◆ Your instructions: Make an exact copy of the entries below, with all images left out.

Saved data entries:

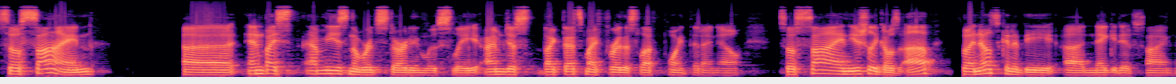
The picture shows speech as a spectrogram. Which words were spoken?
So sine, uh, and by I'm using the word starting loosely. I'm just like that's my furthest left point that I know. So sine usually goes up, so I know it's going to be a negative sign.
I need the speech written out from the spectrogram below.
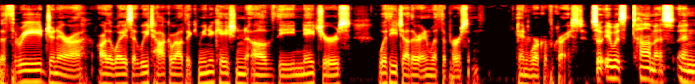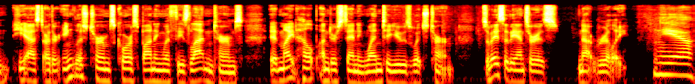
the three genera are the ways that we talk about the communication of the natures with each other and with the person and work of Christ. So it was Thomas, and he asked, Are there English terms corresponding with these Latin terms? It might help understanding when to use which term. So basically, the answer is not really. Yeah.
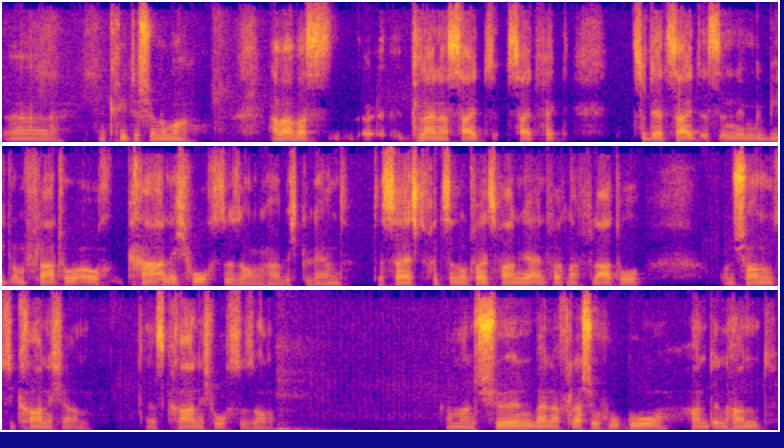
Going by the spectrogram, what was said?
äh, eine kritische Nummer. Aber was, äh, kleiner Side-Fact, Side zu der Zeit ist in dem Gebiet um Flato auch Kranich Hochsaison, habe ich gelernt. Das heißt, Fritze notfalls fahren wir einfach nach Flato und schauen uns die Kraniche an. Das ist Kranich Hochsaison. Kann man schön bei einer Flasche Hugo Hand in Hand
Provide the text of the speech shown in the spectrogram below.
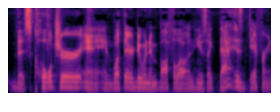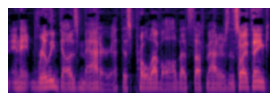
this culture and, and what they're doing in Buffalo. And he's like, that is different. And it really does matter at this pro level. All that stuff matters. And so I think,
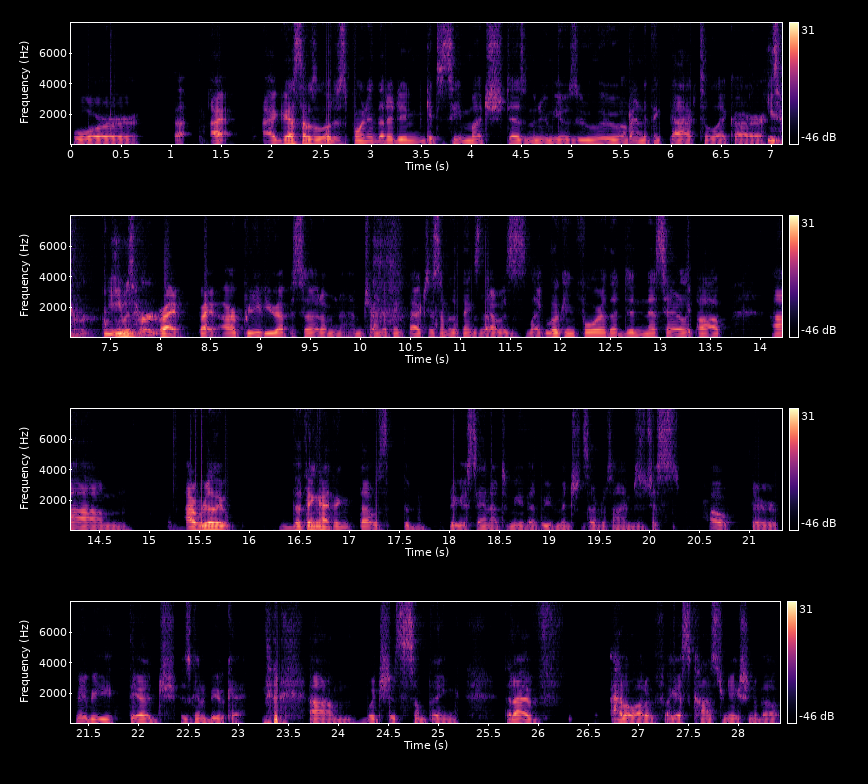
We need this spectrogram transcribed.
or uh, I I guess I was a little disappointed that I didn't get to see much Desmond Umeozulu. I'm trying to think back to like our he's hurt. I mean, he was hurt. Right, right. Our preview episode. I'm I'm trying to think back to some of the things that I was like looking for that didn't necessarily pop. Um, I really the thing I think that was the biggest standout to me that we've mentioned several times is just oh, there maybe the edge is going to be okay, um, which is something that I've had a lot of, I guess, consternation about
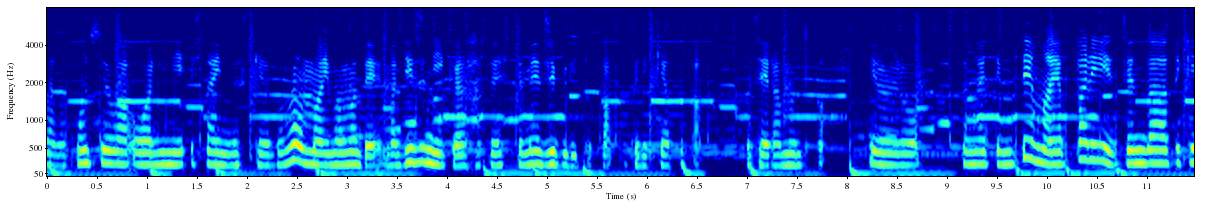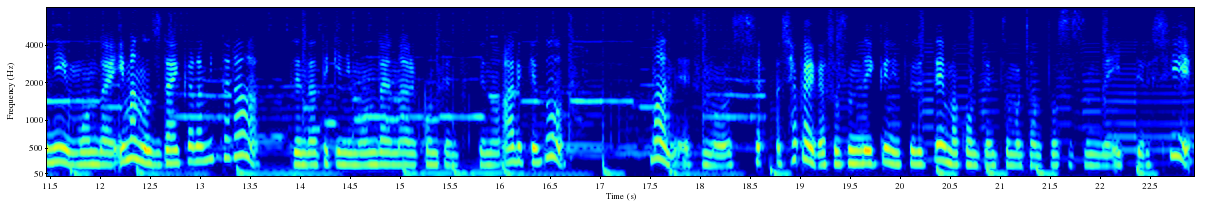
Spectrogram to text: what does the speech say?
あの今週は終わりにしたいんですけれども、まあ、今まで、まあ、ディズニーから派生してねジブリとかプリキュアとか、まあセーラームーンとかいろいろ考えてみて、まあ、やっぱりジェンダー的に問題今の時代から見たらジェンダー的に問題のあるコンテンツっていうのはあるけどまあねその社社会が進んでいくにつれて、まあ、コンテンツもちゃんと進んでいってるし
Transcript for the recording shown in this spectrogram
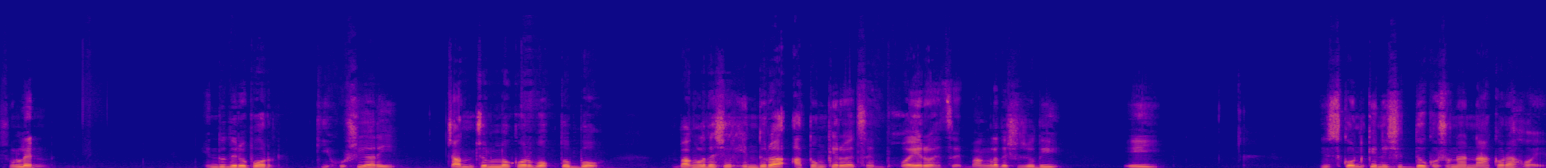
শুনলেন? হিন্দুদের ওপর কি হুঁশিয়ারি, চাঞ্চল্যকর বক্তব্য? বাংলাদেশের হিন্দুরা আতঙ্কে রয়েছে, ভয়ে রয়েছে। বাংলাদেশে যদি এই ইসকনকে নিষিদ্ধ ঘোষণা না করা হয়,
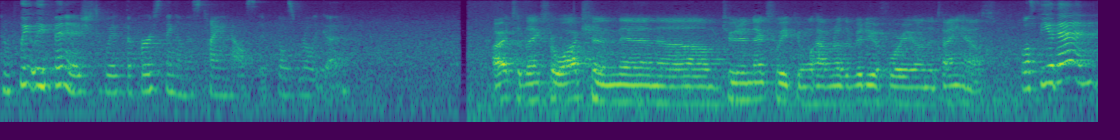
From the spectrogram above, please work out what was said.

◆ Solution for this task:
The picture shows speech as a spectrogram. Which words were spoken?
So sine, uh, and by I'm using the word starting loosely. I'm just like that's my furthest left point that I know. So sine usually goes up, so I know it's going to be a negative sign.
I need the speech written out from the spectrogram below.
the three genera are the ways that we talk about the communication of the natures with each other and with the person and work of Christ. So it was Thomas, and he asked, Are there English terms corresponding with these Latin terms? It might help understanding when to use which term. So basically, the answer is not really. Yeah.
Going by the spectrogram, what was said?
äh, eine kritische Nummer. Aber was, äh, kleiner Side-Fact, Side zu der Zeit ist in dem Gebiet um Flato auch Kranich Hochsaison, habe ich gelernt. Das heißt, Fritze notfalls fahren wir einfach nach Flato und schauen uns die Kraniche an. Das ist Kranich Hochsaison. Kann man schön bei einer Flasche Hugo Hand in Hand
Provide the text of the speech shown in the spectrogram below.
this culture and, and what they're doing in Buffalo. And he's like, that is different. And it really does matter at this pro level. All that stuff matters. And so I think,
We need this spectrogram transcribed.
or uh, I I guess I was a little disappointed that I didn't get to see much Desmond Umeozulu. I'm trying to think back to like our he's hurt. I mean, he was hurt. Right, right. Our preview episode. I'm I'm trying to think back to some of the things that I was like looking for that didn't necessarily pop. Um, I really the thing I think that was the biggest standout to me that we've mentioned several times is just oh, there maybe the edge is going to be okay, um, which is something that I've had a lot of, I guess, consternation about
Spectrogram to text: what does the speech say?
あの今週は終わりにしたいんですけれども、まあ、今まで、まあ、ディズニーから派生してねジブリとかプリキュアとか、まあセーラームーンとかいろいろ考えてみて、まあ、やっぱりジェンダー的に問題今の時代から見たらジェンダー的に問題のあるコンテンツっていうのはあるけどまあねその社社会が進んでいくにつれて、まあ、コンテンツもちゃんと進んでいってるし
Transcript for the recording shown in this spectrogram
শুনলেন? হিন্দুদের ওপর কি হুঁশিয়ারি, চাঞ্চল্যকর বক্তব্য? বাংলাদেশের হিন্দুরা আতঙ্কে রয়েছে, ভয়ে রয়েছে। বাংলাদেশে যদি এই ইসকনকে নিষিদ্ধ ঘোষণা না করা হয়,
From the spectrogram above, please work out what was said.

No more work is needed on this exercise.